Micheal Martin elected Ireland's new PM after coalition deal
Fianna Fail leader and incoming Irish Prime Minister Micheal Martin waves as he leaves the Convention Centre in Dublin on June 27, 2020, after a special sitting of the Dail parliament. Fianna Fail leader Micheal Martin was elected on June 27 as Ireland's new prime minister, replacing Leo Varadkar as the country's Taoiseach during a special sitting of the Dail parliament. The 59-year-old will be formally appointed by Ireland's president, Michael D Higgins, and is set to announce his ministers later in the day.–AFP
Micheal Martin was elected Ireland's new prime minister on Saturday, after his centre-right Fianna Fail party sealed a historic coalition deal with long-time rivals Fine Gael as well as the Green Party.
The election of Martin, who replaced Leo Varadkar as taoiseach during a special sitting of the Dail parliament, comes after months of negotiations between the parties following a February election.
"To be elected to serve as taoiseach of a free republic is one of the greatest honours which anyone can receive," Martin told parliament.
The 59-year-old political veteran said the most immediate issue facing Ireland was the impact of the coronavirus pandemic.
"At the same time, we know that there are other great challenges which we faced before the pandemic and which remain to be overcome."

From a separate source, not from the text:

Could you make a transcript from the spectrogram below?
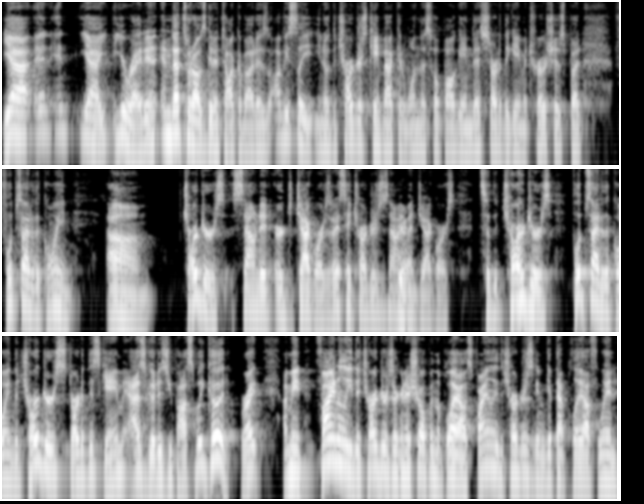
Yeah, and, and yeah, you're right. And, and that's what I was going to talk about is obviously, you know, the Chargers came back and won this football game. They started the game atrocious, but flip side of the coin, um, Chargers sounded or Jaguars. Did I say Chargers? Now yeah. I meant Jaguars. So the Chargers, flip side of the coin, the Chargers started this game as good as you possibly could, right? I mean, finally the Chargers are going to show up in the playoffs. Finally, the Chargers are going to get that playoff win,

These challenges included affordable housing, hospital waiting times and climate change, the he said.
Ireland also faces the economic fallout from the virus as well as a potential no-deal Brexit.
'Civil war politics ends'
Among Martin's ministerial nominations, Fine Gael leader Varadkar was named tanaiste -- deputy prime minister -- and head of the department of enterprise, trade and employment.
Green Party leader Eamon Ryan is set to lead offices of climate change and transport, as incumbent foreign minister Simon Coveney -- who led the Republic in Brexit talks -- was named to remain in office.
Incumbent finance minister Paschal Donohoe is also due to remain in-post as he runs as a candidate to head the Eurogroup, which brings together the eurozone finance ministers.
But key housing and healthcare portfolios were taken from senior Fine Gael figures after the party was routed at the election for its failures in those arenas.
"There is no time for quietly settling in, every minister has a substantial role to play," Martin said.
He takes over from centre-right Varadkar in an historic reconciliation of Ireland's two major parties -- and sworn political rivals -- which dates back to the foundation of the state a century ago.
Varadkar said the agreement meant that "today civil war politics ends in our parliament".
"Two great parties coming together with another great party, the Green Party, to offer what this country needs, a stable government for the betterment of our country and for the betterment of our world."
Under the agreement, Fine Gael is set to regain the post of taoiseach at the end of 2022.
Sinn Fein excluded
The two centre-right parties needed the support of the Greens to have a working majority in the Irish parliament, their collective total adding up to 85 seats in the 160-seat chamber.
Fianna Fail won the most seats in February's election with 38, while Fine Gael received 35 seats and the Greens 12.
Green Party leader Eamon Ryan spoke of "difficult decisions" ahead for the coalition, especially with regards to the economy.
The political deal notably excludes republicans Sinn Fein from power.
The one-time fringe party won the popular vote with 24.5 percent of first preference ballots -- and claimed 37 seats -- to become the second-largest force in parliament and is expected to become the main opposition party.
The coalition deal has prompted anger among Sinn Fein members and the party's leader, Mary Lou McDonald, who told parliament that the coalition was born out of "necessity and not of ambition".
She called February's vote "the change election" and said people had given her party a mandate to be in government because they voted "for fairness, for progress and a new direction in Irish politics".
"Faced with the prospect of losing their grip on power, Fianna Fail and Fine Gael have circled the wagons," she added.